• MATERIAL SUPPLIED:
[Start of section]
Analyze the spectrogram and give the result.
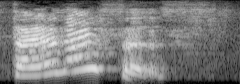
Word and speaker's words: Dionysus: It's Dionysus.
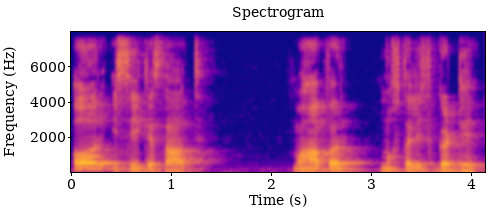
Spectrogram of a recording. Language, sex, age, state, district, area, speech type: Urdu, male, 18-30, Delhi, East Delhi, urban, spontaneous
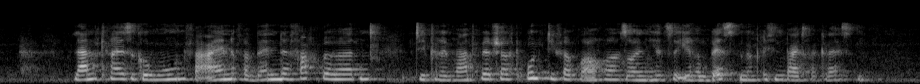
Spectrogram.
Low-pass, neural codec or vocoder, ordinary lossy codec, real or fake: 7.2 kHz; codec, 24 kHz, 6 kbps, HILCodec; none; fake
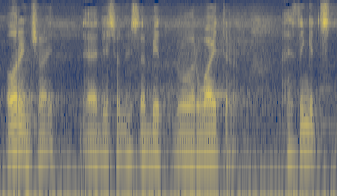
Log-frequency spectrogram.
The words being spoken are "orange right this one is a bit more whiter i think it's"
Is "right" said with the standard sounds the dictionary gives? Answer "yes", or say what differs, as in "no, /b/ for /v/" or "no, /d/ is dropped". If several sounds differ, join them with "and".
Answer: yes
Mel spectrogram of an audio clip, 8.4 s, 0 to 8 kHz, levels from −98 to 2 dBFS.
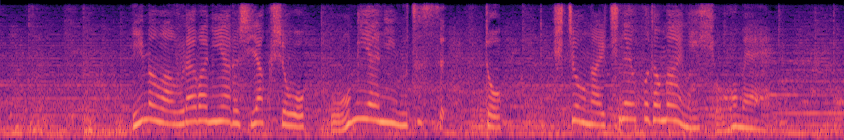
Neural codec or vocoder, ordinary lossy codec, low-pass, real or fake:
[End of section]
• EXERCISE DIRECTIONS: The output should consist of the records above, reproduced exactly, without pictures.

• ANSWER:
Analyze the spectrogram and give the result.
Word and speaker's words: Dionysus: It's Dionysus.
Spectrogram of a recording. Language, sex, age, state, district, area, speech type: Urdu, male, 18-30, Delhi, East Delhi, urban, spontaneous
Spectrogram.
Low-pass, neural codec or vocoder, ordinary lossy codec, real or fake: 7.2 kHz; codec, 24 kHz, 6 kbps, HILCodec; none; fake
Log-frequency spectrogram.
The words being spoken are "orange right this one is a bit more whiter i think it's"
Is "right" said with the standard sounds the dictionary gives? Answer "yes", or say what differs, as in "no, /b/ for /v/" or "no, /d/ is dropped". If several sounds differ, join them with "and".
Answer: yes
Mel spectrogram of an audio clip, 8.4 s, 0 to 8 kHz, levels from −98 to 2 dBFS.
Neural codec or vocoder, ordinary lossy codec, low-pass, real or fake:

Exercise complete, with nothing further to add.